### WHAT THE TASK ASKS
As soon as the line containing "Could I have" appears, start repeating lines exactly and continue to the end of the entries; please skip pictures.

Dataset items

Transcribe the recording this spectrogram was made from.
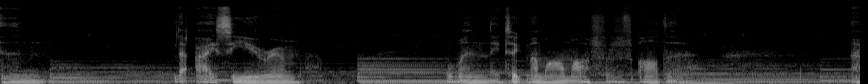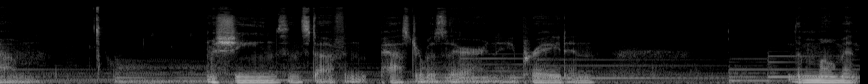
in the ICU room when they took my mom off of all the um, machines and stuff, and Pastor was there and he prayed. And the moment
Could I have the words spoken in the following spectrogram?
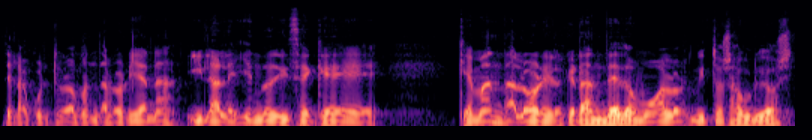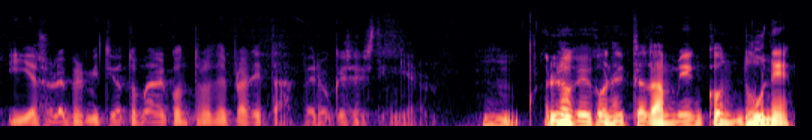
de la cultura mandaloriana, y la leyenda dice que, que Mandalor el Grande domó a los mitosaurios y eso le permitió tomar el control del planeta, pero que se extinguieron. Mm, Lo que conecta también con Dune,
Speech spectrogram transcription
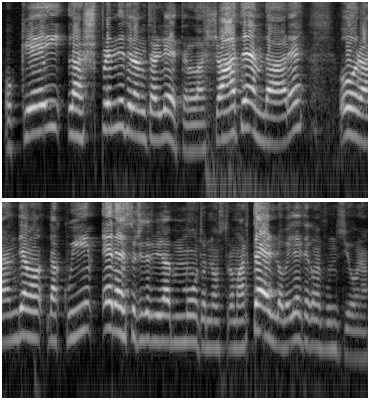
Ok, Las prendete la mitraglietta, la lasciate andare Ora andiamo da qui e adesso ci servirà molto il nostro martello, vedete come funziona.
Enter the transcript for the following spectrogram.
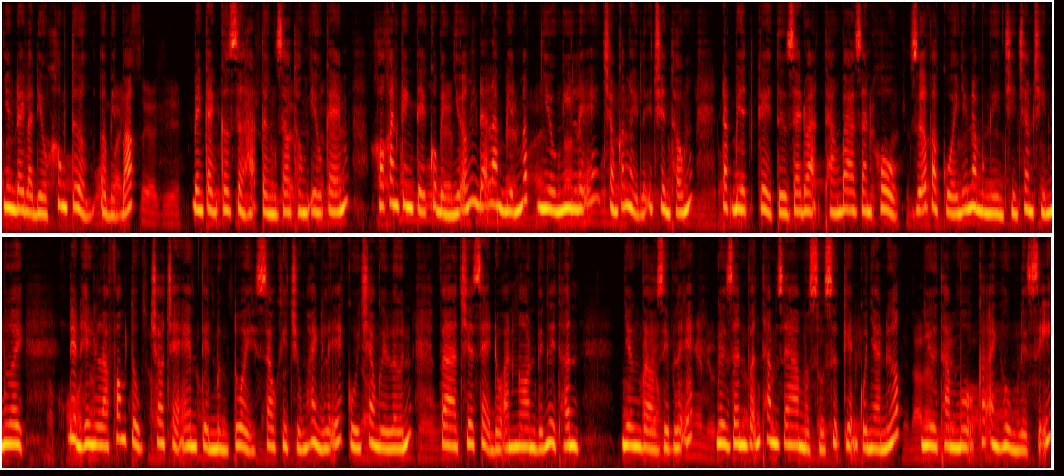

### YOUR SOLUTION
Could I have the words spoken in the following spectrogram?
de la cultura mandaloriana, y la leyenda dice que, que Mandalor el Grande domó a los mitosaurios y eso le permitió tomar el control del planeta, pero que se extinguieron. Mm, Lo que conecta también con Dune,
Speech spectrogram transcription
Ok, Las prendete la mitraglietta, la lasciate andare Ora andiamo da qui e adesso ci servirà molto il nostro martello, vedete come funziona.
Enter the transcript for the following spectrogram.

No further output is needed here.